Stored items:
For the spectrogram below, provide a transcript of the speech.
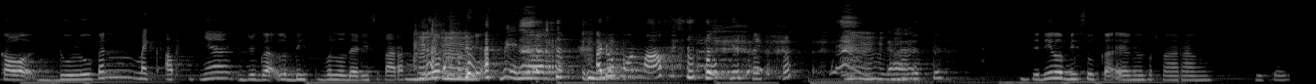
kalau dulu kan make upnya juga lebih tebel dari sekarang. Kayak minor aduh mohon maaf. Gitu. Jadi lebih suka yang sekarang gitu.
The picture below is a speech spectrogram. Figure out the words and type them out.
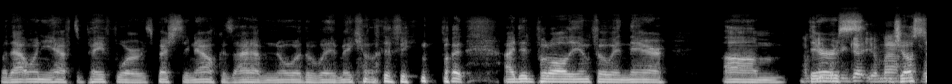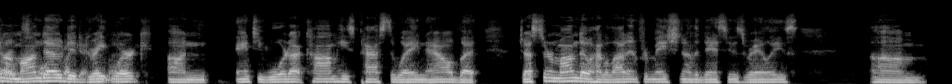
But that one you have to pay for, especially now because I have no other way of making a living. but I did put all the info in there. Um, And people can there's get your map as Justin well, Raimondo did great work on antiwar.com. He's passed away now, but Justin Raimondo had a lot of information on the Dancing Israelis. Um,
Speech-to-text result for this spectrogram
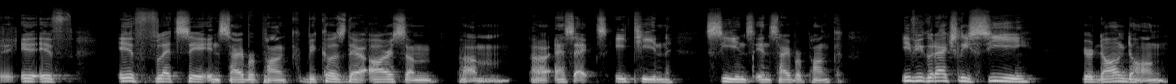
i- if if let's say in Cyberpunk, because there are some um, uh, SX18 scenes in Cyberpunk, if you could actually see your dong dong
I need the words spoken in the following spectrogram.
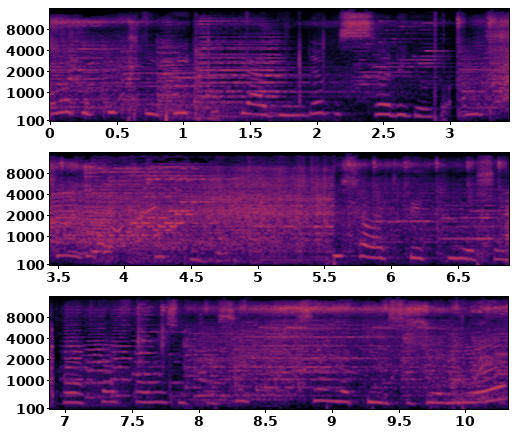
ama bu güç bilgi ilk geldiğinde bu sarıyordu. Ama şimdi çok kötü. Bir saat bekliyorsun, karakter falan seçiyorsun. Sonra birisi geliyor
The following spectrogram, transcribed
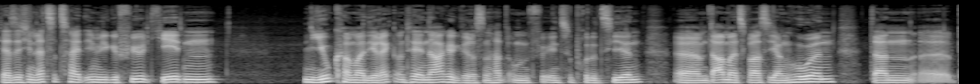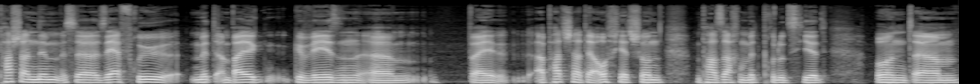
der sich in letzter Zeit irgendwie gefühlt jeden Newcomer direkt unter den Nagel gerissen hat, um für ihn zu produzieren. Ähm, damals war es Young Huan, dann äh, Pascha Nim ist er sehr früh mit am Ball gewesen, ähm, bei Apache hat er auch jetzt schon ein paar Sachen mitproduziert. Und ähm,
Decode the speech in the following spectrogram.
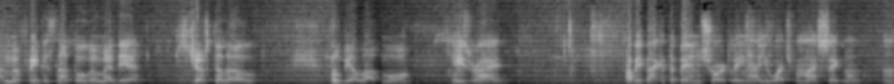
I'm afraid it's not over, my dear. It's just a lull. There'll be a lot more. He's right. I'll be back at the bend shortly. Now, you watch for my signal. Huh?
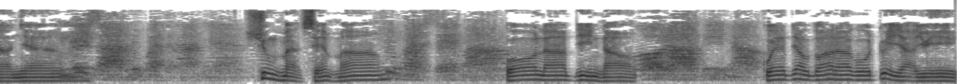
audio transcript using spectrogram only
နာဉာဏ်အနိစ္စ ानु ပတနာဉာဏ်ရှုမှတ်စေမှရှုမှတ်စေမှပေါ်လာပြီးနောက်ပေါ်လာကွယ်ပြောက်သွားတာကိုတွေ့ရ၍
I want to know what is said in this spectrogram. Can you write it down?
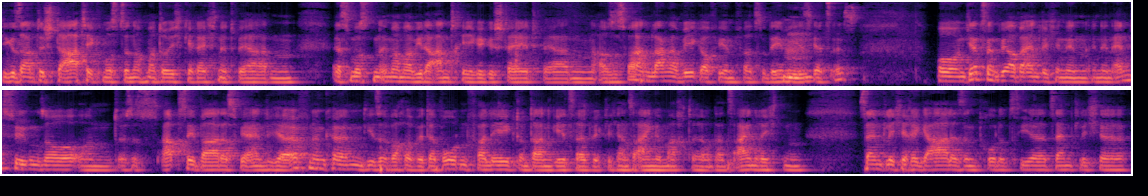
Die gesamte Statik musste nochmal durchgerechnet werden. Es mussten immer mal wieder Anträge gestellt werden. Also es war ein langer Weg auf jeden Fall zu dem, mhm. wie es jetzt ist. Und jetzt sind wir aber endlich in den, in den Endzügen so und es ist absehbar, dass wir endlich eröffnen können. Diese Woche wird der Boden verlegt und dann geht's halt wirklich ans Eingemachte und ans Einrichten. Sämtliche Regale sind produziert, sämtliche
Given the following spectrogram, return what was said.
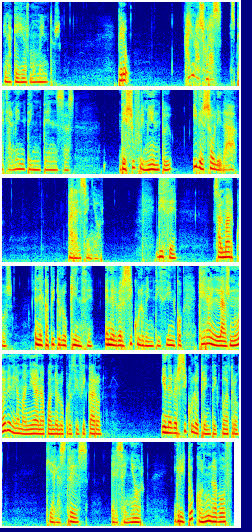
en aquellos momentos. Pero hay unas horas especialmente intensas de sufrimiento y de soledad para el Señor. Dice San Marcos en el capítulo 15, en el versículo 25, que eran las nueve de la mañana cuando lo crucificaron, y en el versículo 34, que a las tres el Señor gritó con una voz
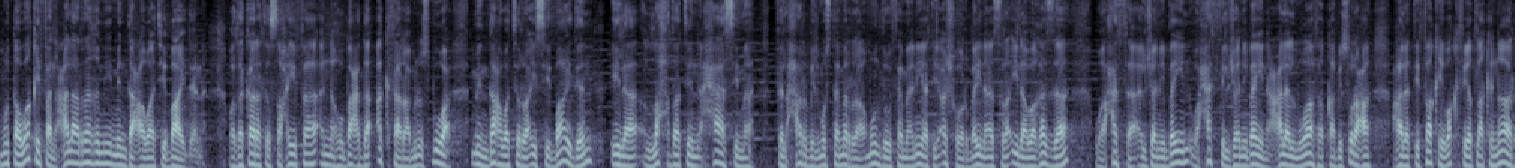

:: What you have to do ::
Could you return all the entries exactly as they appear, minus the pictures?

:: Solution ::
For the spectrogram below, provide a transcript of the speech.
kalau dulu kan make upnya juga lebih tebel dari sekarang. Kayak minor aduh mohon maaf. Gitu. Jadi lebih suka yang sekarang gitu.
The picture below is a speech spectrogram. Figure out the words and type them out.
But that one you have to pay for, especially now because I have no other way of making a living. but I did put all the info in there. Um, And people can there's get your map as Justin well, Raimondo did great work on antiwar.com. He's passed away now, but Justin Raimondo had a lot of information on the Dancing Israelis. Um,
Speech-to-text result for this spectrogram
i- if if let's say in Cyberpunk, because there are some um, uh, SX18 scenes in Cyberpunk, if you could actually see your dong dong
I need the words spoken in the following spectrogram.
ama bu güç bilgi ilk geldiğinde bu sarıyordu. Ama şimdi çok kötü. Bir saat bekliyorsun, karakter falan seçiyorsun. Sonra birisi geliyor
The following spectrogram, transcribed
der sich in letzter Zeit irgendwie gefühlt jeden Newcomer direkt unter den Nagel gerissen hat, um für ihn zu produzieren. Ähm, damals war es Young Huan, dann äh, Pascha Nim ist er sehr früh mit am Ball gewesen, ähm, bei Apache hat er auch jetzt schon ein paar Sachen mitproduziert. Und ähm,
Decode the speech in the following spectrogram.
I'm afraid it's not over, my dear. It's just a lull. There'll be a lot more. He's right. I'll be back at the bend shortly. Now, you watch for my signal. Huh?
audio transcript using spectrogram only
နာဉာဏ်အနိစ္စ ानु ပတနာဉာဏ်ရှုမှတ်စေမှရှုမှတ်စေမှပေါ်လာပြီးနောက်ပေါ်လာကွယ်ပြောက်သွားတာကိုတွေ့ရ၍
I want to know what is said in this spectrogram. Can you write it down?
Die gesamte Statik musste nochmal durchgerechnet werden. Es mussten immer mal wieder Anträge gestellt werden. Also es war ein langer Weg auf jeden Fall zu dem, mhm. wie es jetzt ist. Und jetzt sind wir aber endlich in den, in den Endzügen so und es ist absehbar, dass wir endlich eröffnen können. Diese Woche wird der Boden verlegt und dann geht's halt wirklich ans Eingemachte und ans Einrichten. Sämtliche Regale sind produziert, sämtliche
Given the following spectrogram, return what was said.
en aquellos momentos. Pero hay unas horas especialmente intensas de sufrimiento y de soledad para el Señor. Dice San Marcos en el capítulo 15, en el versículo 25, que eran las nueve de la mañana cuando lo crucificaron, y en el versículo 34, que a las tres el Señor gritó con una voz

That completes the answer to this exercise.